|Richard Fisher, president and chief executive officer of the Federal Reserve Bank of Dallas. Photo: D.Roels |
By Tanya Colledge
Venue: Renaissance Vancouver Hotel Harbourside
Responding to recent suggestions from federal officials on the U.S. central bank’s policy committee, Richard Fisher, president and chief executive officer of the Federal Reserve Bank of Dallas, chose The Vancouver Board of Trade for his first keynote presentation in Canada on what’s next for the global economy.
“While the risks of a double-dip recession are small, the pace of recovery in the U.S. is sub-par,” said Fisher as head of the second largest federal reserve bank in the U.S., and a member of the Federal Open Market Committee. He explained that the $125 billion burst, seen over a four-quarter period from 2009 to 2010, accounted for an approximate 60 per cent of real GDP growth and was positive, but he is doubtful it will make much of an impact in the coming quarters.
“While none of us are satisfied with the current pace of economic expansion and job creation, presently it is not clear that conditions warrant further crisis-like deployment of the fed’s arsenal,” said Fisher commenting on the recent suggestions that the “fed” should embark on quantitative easing—a plan that would inject money into the financial system by buying up additional securities and treasuries.
“The key point is that the pace of economic activity is insufficient to create the number of jobs that the U.S. needs to bring down unemployment, which is very high—too high.
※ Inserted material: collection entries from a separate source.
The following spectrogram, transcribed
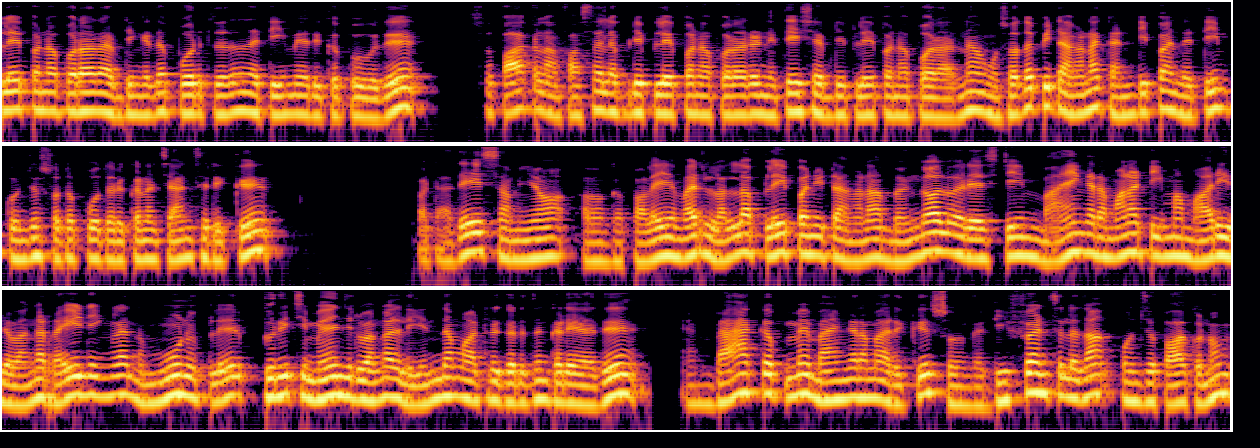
ப்ளே பண்ண போகிறாரு அப்படிங்கிறத பொறுத்து தான் அந்த டீமே இருக்க போகுது. ஸோ பார்க்கலாம். ஃபசல் எப்படி ப்ளே பண்ண போகிறாரு நிதேஷ் எப்படி ப்ளே பண்ண போகிறாருன்னு அவங்க சொதப்பிட்டாங்கன்னா கண்டிப்பாக இந்த டீம் கொஞ்சம் சொதப்போதற்கான சான்ஸ் இருக்குது பட் அதே சமயம் அவங்க பழைய மாதிரி நல்லா ப்ளே பண்ணிட்டாங்கன்னா பெங்கால் வாரியர்ஸ் டீம் பயங்கரமான டீமாக மாறிடுவாங்க ரைடிங்கில் அந்த மூணு பிளேயர் பிரித்து மேய்ஞ்சிருவாங்க. அதில் எந்த மாற்று கருத்தும் கிடையாது. அண்ட் பேக்கப்புமே பயங்கரமாக இருக்குது ஸோ இங்கே டிஃபென்ஸில் தான் கொஞ்சம் பார்க்கணும்.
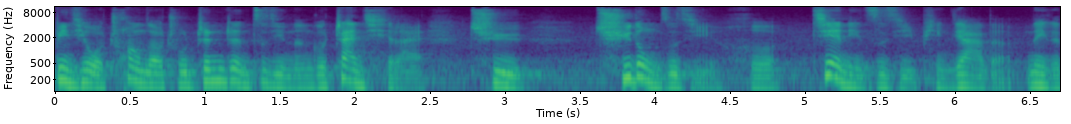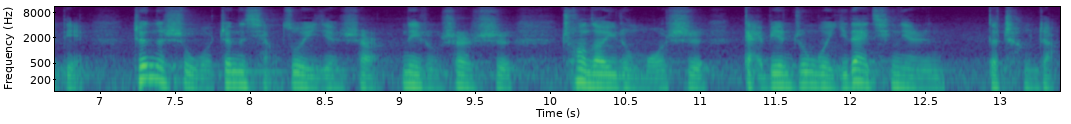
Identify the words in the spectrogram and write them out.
并且我创造出真正自己能够站起来去。驱动自己和建立自己评价的那个点，真的是我真的想做一件事儿。那种事儿是创造一种模式，改变中国一代青年人的成长。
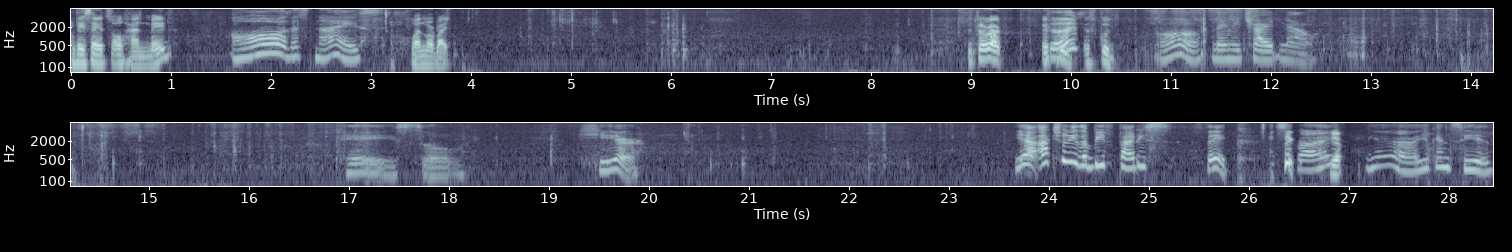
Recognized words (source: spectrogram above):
they say it's all handmade. Oh, that's nice. One more bite. It's alright. It's good? good? It's good. Oh, let me try it now. Okay, so here. Yeah, actually the beef patty's thick. It's thick. Right? Yep. Yeah, you can see it.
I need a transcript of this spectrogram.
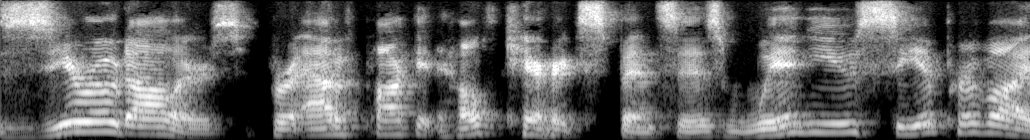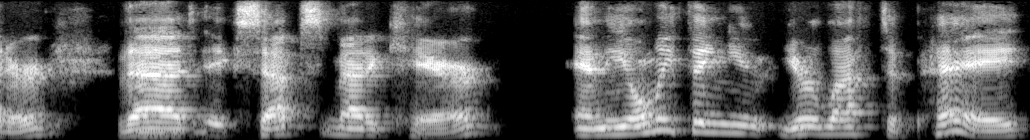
zero dollars for out of pocket healthcare expenses when you see a provider that mm-hmm. accepts Medicare. And the only thing you, you're left to pay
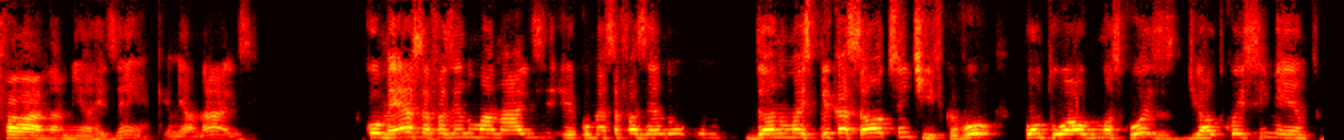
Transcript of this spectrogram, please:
falar na minha resenha, que é a minha análise, começa fazendo uma análise, eh, começa fazendo, dando uma explicação autocientífica. Vou pontuar algumas coisas de autoconhecimento.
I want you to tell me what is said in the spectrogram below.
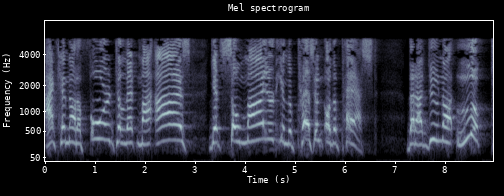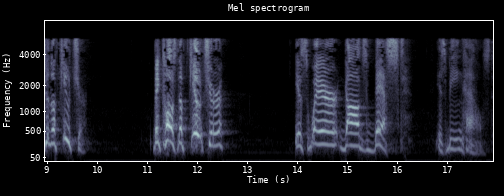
I cannot afford to let my eyes get so mired in the present or the past that I do not look to the future. Because the future is where God's best is being housed.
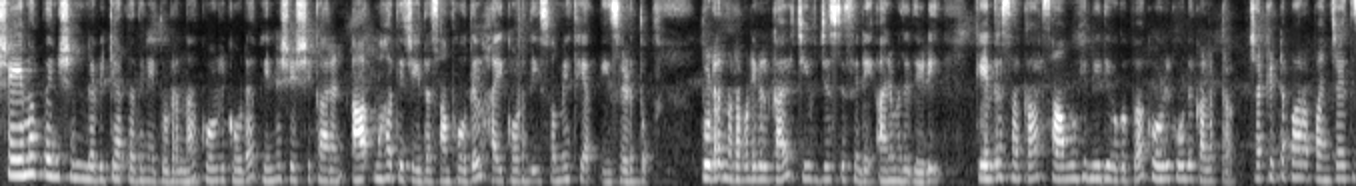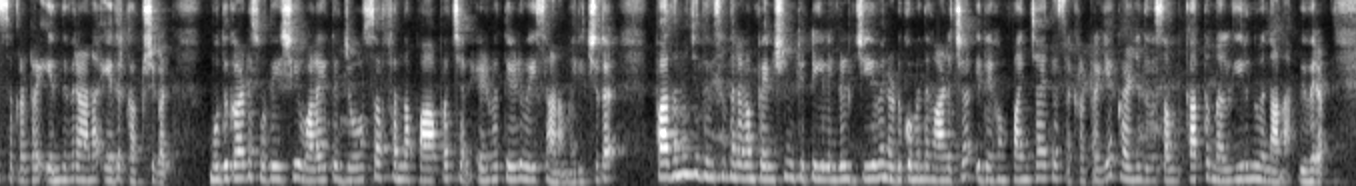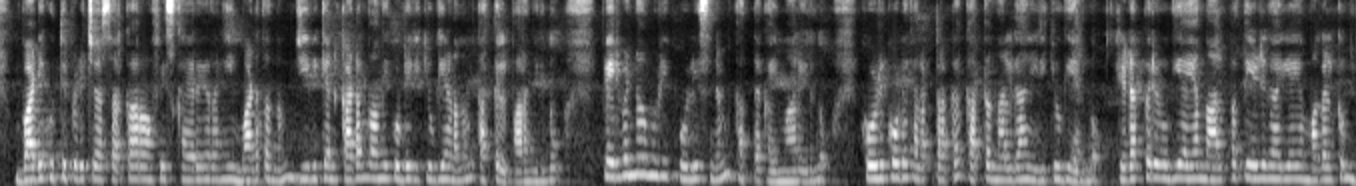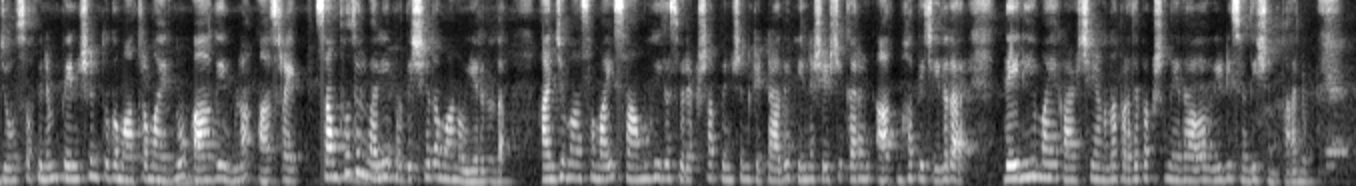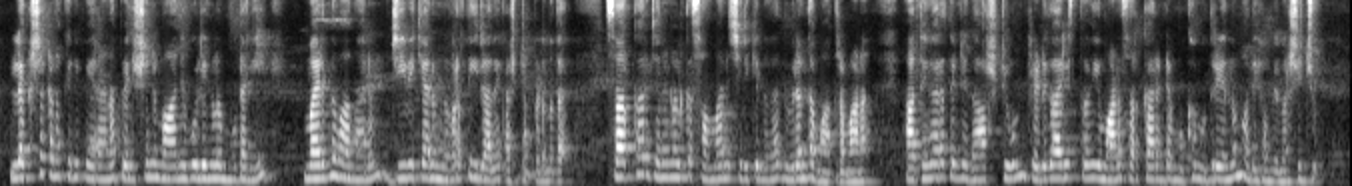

If we cannot generate enough jobs to absorb the labour force, then we cannot expect the final demand needed to achieve more rapid economic growth,” he said, suggesting a better strategy would be lowering uncertainty about future tax and regulatory policy, and offering more monetary accommodation.
“The vexing question,” asked Fisher, “is why isn’t this liquidity being utilized to hire new workers and to reduce our too high level of unemployment?” According to Fisher, with the current hesitation surrounding new regulations such as health care and possible tax increases, large-to-medium-sized businesses are resisting U.S. expansions, regardless of the abundance of capital available. Fisher suggests providing businesses with more security to reduce the interest for large companies to invest overseas, will stimulate the growth of jobs and the dollar in the U.S.
Predicting a modest end-of-year growth with a tail risk of inflation, Fisher expressed his concerns of further expanding the fed’s balance sheets. Until the political authorities better align fiscal and regulatory initiatives with the needs of job creators, Fisher explained that further quantitative easing would only ignite inflation down the road.
“What I envision from the current vantage point is an anemic recovery—but not one that slips into reverse gear,” said Fisher, who in closing, proposed that “the key is to first remove or reduce the level of regulatory uncertainty that acts as an impediment to businesses responding to an increase in final demand.”